And while the design of these new products has had a huge impact on the psyche of the consumer and their willingness to embrace the new concept, there are also practical considerations about the design that make them different from its disposable counterpart.
Take the aforementioned Häagan Daz ice cream for example. According to Szaky, most Americans eat ice cream in their bedroom, with the average serving being a punnet. And the number one complaint of eating a tub of ice cream in bed is how messy it is.
“Condensation on the cardboard packaging is annoying, but the number one complaint is that their hand gets cold,” said Szaky. “Another complaint is that because your hand is warming the pack it melts from the outside so you have a bowl of ice cream floating in ice cream soup.
“Whereas a new container for ice cream designed for the Häagan Daz range solves this problem because it has two layers of stainless steel – the outside is warm, while the inside is -18˚C and melts from the top down not from the outside in,” said Szaky. “Even the inside is concave so you don’t have a concave angle at the bottom, which means consumers can scoop out every last little bit of ice cream.”
And what has been the overall reaction to Loop being instigated? At the time of writing, its roll out is being ramped up all over the world, including Australia. In the US, the world’s biggest supermarket chain, Kroger, is setting up Loop facilities at some of its west coast stores, while Walgreen is doing the same on the US east coast.
“In France it will happen in July while in Japan it will be October,” said Szaky. “And the most important part is that you can return the empty container to anywhere you want. You don’t have to remember where you purchased the item. You can buy your ice cream at retailer one and return it to retailer two, and then at retailer two you can buy your coffee and a reusable container and return it to retailer three and so on and so forth.”
If a brand wants to come on board with the Loop concept, there are a few rules that have to be taken into consideration, one being that the packaging/container that the product comes in must be usable at least 10 times. Another is that is that it must be cleanable to the standards in their category. Also, once its life has come to an end, the container/packaging must be recyclable unto itself.

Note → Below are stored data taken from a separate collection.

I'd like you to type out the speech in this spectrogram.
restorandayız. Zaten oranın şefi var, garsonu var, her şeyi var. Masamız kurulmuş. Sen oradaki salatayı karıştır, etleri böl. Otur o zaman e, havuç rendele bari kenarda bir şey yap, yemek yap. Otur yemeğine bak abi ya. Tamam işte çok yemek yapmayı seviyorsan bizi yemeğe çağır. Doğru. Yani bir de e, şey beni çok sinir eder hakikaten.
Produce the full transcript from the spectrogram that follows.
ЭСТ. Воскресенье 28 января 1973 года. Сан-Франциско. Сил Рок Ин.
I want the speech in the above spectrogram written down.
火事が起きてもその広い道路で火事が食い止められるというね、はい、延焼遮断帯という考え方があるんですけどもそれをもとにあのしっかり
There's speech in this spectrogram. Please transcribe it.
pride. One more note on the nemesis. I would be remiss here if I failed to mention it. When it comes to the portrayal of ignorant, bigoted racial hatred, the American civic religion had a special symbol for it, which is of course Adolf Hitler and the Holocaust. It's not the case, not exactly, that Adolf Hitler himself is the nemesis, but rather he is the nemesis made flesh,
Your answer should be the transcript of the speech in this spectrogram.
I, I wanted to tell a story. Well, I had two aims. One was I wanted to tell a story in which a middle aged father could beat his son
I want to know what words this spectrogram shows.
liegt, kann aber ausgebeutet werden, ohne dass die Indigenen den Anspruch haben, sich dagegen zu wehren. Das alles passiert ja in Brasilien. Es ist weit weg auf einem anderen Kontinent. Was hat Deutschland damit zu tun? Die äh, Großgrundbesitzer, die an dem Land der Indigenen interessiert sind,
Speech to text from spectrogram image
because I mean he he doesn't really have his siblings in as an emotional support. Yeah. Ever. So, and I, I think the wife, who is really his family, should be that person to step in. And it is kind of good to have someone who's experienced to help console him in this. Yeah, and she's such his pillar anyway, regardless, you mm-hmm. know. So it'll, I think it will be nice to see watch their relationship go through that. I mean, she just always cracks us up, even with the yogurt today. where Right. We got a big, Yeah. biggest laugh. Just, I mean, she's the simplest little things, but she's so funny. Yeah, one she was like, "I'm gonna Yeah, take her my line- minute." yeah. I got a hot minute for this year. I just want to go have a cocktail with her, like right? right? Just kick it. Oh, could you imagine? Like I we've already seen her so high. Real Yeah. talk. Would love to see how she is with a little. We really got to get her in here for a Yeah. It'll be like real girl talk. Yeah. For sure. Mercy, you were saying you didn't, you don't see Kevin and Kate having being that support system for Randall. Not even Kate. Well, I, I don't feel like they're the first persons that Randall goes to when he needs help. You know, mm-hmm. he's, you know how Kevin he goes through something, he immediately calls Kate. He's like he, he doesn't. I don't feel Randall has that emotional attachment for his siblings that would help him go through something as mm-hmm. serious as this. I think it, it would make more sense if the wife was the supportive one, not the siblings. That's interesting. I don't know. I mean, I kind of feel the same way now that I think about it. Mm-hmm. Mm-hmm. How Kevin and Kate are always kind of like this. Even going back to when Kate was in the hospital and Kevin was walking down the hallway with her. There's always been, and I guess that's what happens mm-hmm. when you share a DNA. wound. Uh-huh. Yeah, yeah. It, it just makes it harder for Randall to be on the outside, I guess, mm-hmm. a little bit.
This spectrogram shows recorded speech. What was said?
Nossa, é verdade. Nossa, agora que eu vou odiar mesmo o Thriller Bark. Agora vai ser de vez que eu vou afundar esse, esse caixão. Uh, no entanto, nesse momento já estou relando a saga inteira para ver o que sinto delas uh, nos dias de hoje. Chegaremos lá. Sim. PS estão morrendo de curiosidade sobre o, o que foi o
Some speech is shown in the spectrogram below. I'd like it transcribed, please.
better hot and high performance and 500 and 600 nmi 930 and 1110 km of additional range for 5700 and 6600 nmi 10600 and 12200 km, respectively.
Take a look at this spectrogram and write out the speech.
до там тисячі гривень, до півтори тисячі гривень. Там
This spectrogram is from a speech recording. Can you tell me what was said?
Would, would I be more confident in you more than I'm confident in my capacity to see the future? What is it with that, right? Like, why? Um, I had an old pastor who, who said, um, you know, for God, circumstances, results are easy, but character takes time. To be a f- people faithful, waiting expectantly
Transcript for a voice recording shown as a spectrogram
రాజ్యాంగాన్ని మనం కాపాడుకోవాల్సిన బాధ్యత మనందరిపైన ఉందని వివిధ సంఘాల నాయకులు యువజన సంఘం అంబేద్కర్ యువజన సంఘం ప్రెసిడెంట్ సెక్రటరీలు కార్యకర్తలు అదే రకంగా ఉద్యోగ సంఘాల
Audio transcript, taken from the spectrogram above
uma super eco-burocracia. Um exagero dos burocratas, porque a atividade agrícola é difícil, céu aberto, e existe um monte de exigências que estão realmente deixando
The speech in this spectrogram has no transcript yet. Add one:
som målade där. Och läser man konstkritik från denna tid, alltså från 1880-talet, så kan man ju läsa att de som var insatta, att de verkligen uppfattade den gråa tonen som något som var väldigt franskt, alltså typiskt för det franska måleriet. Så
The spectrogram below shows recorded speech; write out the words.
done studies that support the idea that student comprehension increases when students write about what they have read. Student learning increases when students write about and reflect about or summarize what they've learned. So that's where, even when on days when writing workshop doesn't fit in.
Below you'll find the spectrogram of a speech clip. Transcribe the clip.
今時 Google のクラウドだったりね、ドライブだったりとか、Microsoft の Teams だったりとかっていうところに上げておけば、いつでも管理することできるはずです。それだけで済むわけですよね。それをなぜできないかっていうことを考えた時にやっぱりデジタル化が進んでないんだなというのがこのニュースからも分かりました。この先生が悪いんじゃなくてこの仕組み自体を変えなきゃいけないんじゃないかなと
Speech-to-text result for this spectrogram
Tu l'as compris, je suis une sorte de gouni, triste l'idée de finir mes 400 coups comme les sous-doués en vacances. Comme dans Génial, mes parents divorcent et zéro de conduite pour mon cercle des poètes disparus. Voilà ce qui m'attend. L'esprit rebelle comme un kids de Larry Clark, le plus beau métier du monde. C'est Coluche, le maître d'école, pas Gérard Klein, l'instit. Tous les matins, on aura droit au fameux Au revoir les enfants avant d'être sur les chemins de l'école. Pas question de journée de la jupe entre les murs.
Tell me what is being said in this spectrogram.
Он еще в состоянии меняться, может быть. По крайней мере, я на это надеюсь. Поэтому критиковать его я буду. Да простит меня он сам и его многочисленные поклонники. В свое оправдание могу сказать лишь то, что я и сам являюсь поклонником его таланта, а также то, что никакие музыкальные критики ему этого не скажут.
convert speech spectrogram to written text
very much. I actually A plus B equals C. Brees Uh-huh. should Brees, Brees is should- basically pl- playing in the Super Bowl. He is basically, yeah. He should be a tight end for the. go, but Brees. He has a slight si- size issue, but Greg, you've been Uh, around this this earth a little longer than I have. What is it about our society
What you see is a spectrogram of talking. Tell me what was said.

“Loops fundamental role is not to be a product or a retailer but to be a platform for reuse,” Szaky said. “One of these ice-cream containers goes through a big reuse cycle, and then at some point it can be recycled. But the steel, for example, in the Häagan Daz ice-cream container will always be an ice cream container. That allows the materials to stay in a closed-loop fashion. We at TerraCycle call it a down cycle – it moves it into one lower category.
“Take paper. It goes from beautiful white paper to toilet paper or newspaper. If you look at plastic it goes from a water bottle to shampoo bottle to a frisbee or park bench.”
When all is said and done, Szaky sees it as a win-win-win-win situation. It is a win for TerraCycle, it is win for the consumer, it is a win for the environment, and it is a win for the brand.
“The reality is, if you put purpose into the product you can take down your marketing because mainstream media and social media will do more for you than marketing would. You can keep the price of the product the same if you spend the marketing dollars to fund the new polymer. And it ends up doing really well. A product acts like it is completely disposable but is actually reusable. And it also moves package from being a cost to an asset.”